Input for this task section start

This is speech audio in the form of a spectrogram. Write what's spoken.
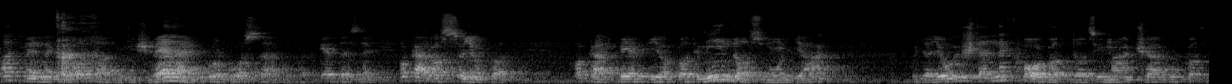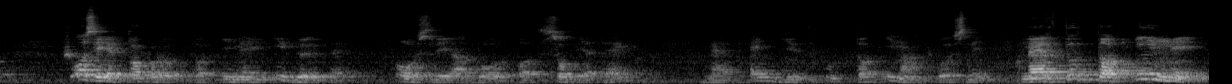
átmennek a határon is velem korú osztályokat kérdeznek, akár asszonyokat, akár férfiakat, mind azt mondják, hogy a Jóisten meghallgatta az imádságukat, és azért takarodtak imény időben Ausztriából a szovjetek, mert együtt tudtak imádkozni, mert tudtak hinni,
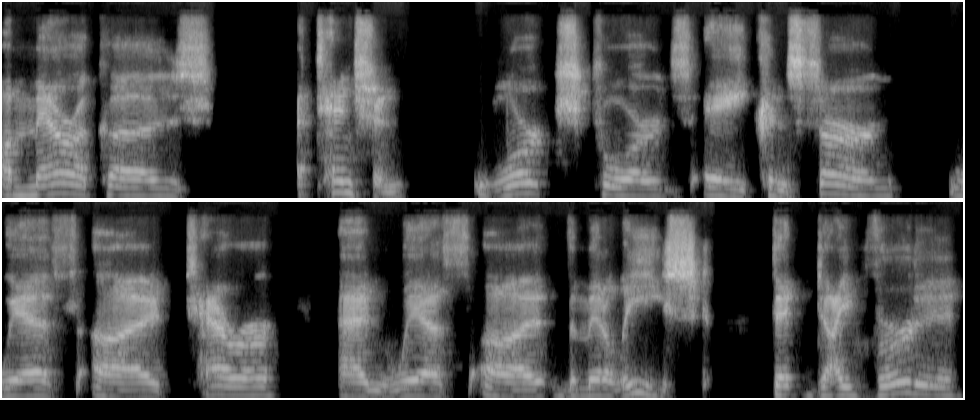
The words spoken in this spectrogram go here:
America's attention lurched towards a concern with uh, terror and with uh, the Middle East that diverted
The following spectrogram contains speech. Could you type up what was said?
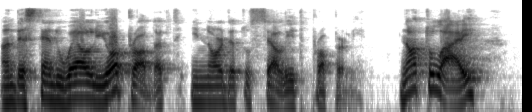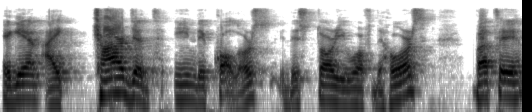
understand well your product in order to sell it properly. Not to lie, again, I charged in the colors, the story of the horse, but uh,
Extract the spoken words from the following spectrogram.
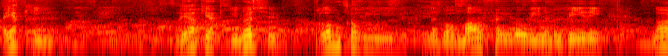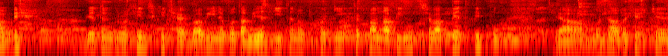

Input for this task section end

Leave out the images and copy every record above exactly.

This is speech audio in the form of a spectrogram. Write what's spoken.
átmennek a határon is velem korú osztályokat kérdeznek, akár asszonyokat, akár férfiakat, mind azt mondják, hogy a Jóisten meghallgatta az imádságukat, és azért takarodtak imény időben Ausztriából a szovjetek, mert együtt tudtak imádkozni, mert tudtak hinni,
The words spoken in this spectrogram go here:
America's attention lurched towards a concern with uh, terror and with uh, the Middle East that diverted
The following spectrogram contains speech. Could you type up what was said?
understand well your product in order to sell it properly. Not to lie, again, I charged in the colors, the story of the horse, but uh,
Extract the spoken words from the following spectrogram.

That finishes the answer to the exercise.